[[ PROVIDED MATERIAL open ]]
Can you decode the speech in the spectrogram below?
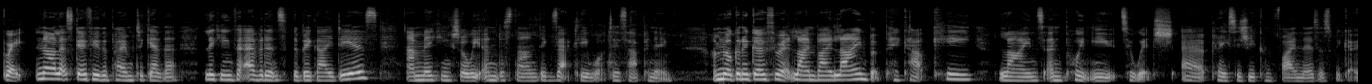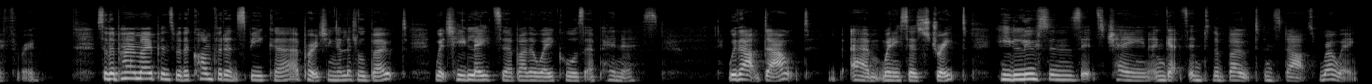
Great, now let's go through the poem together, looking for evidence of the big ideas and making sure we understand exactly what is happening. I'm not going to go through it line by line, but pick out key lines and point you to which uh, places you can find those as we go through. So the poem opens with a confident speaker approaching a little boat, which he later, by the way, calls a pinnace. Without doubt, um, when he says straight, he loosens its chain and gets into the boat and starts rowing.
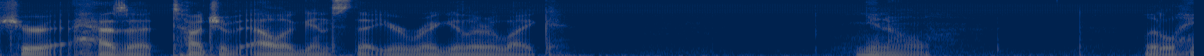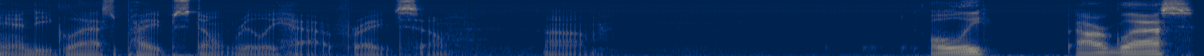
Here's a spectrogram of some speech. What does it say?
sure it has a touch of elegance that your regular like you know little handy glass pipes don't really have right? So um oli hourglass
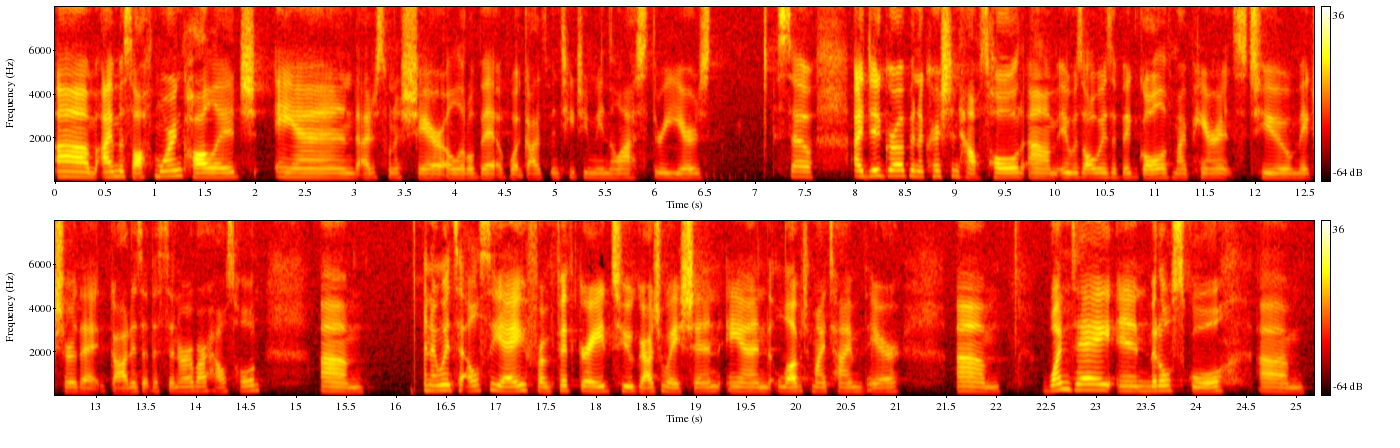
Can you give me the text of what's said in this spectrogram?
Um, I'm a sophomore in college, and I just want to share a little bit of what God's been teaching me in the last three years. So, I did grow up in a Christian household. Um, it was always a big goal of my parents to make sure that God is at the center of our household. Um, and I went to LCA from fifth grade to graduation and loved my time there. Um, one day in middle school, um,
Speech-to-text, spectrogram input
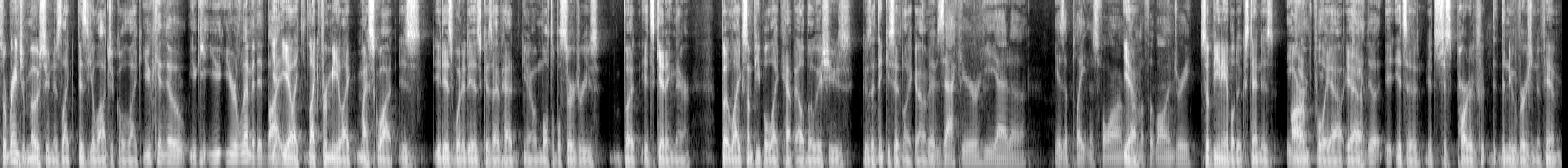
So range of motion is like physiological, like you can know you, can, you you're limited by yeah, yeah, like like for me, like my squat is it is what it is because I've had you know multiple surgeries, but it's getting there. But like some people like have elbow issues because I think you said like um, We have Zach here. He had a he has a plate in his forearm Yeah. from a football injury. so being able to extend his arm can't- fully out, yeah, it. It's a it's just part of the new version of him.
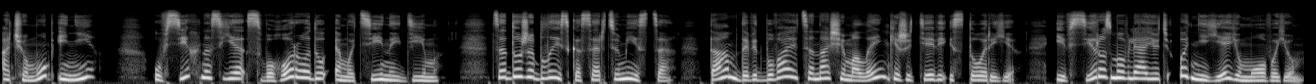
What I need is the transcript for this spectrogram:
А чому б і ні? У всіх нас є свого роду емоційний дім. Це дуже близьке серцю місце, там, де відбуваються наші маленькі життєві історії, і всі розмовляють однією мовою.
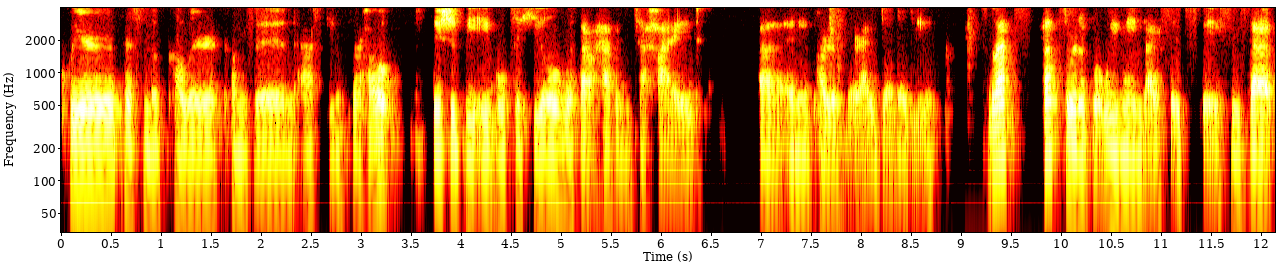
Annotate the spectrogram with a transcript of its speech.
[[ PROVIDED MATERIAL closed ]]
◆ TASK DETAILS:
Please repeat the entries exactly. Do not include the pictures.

◆ WRITTEN RESPONSE:
Can you decode the speech in the spectrogram below?
Great, now let's go through the poem together, looking for evidence of the big ideas and making sure we understand exactly what is happening. I'm not going to go through it line by line, but pick out key lines and point you to which uh, places you can find those as we go through. So the poem opens with a confident speaker approaching a little boat, which he later, by the way, calls a pinnace. Without doubt, um, when he says straight, he loosens its chain and gets into the boat and starts rowing.
Here's a spectrogram of some speech. What does it say?
sure it has a touch of elegance that your regular like you know little handy glass pipes don't really have right? So um oli hourglass
Can you give me the text of what's said in this spectrogram?
Um, I'm a sophomore in college, and I just want to share a little bit of what God's been teaching me in the last three years. So, I did grow up in a Christian household. Um, it was always a big goal of my parents to make sure that God is at the center of our household. Um, and I went to LCA from fifth grade to graduation and loved my time there. Um, one day in middle school, um,
Speech-to-text, spectrogram input
So range of motion is like physiological, like you can know you, can, you you're limited by yeah, yeah, like like for me, like my squat is it is what it is because I've had you know multiple surgeries, but it's getting there. But like some people like have elbow issues because I think you said like um, We have Zach here. He had a he has a plate in his forearm Yeah. from a football injury. so being able to extend his arm can't- fully out, yeah, it. It's a it's just part of the new version of him.
What I need is the transcript for this spectrogram:
А чому б і ні? У всіх нас є свого роду емоційний дім. Це дуже близьке серцю місце, там, де відбуваються наші маленькі життєві історії, і всі розмовляють однією мовою.
Annotate the spectrogram with a transcript of its speech.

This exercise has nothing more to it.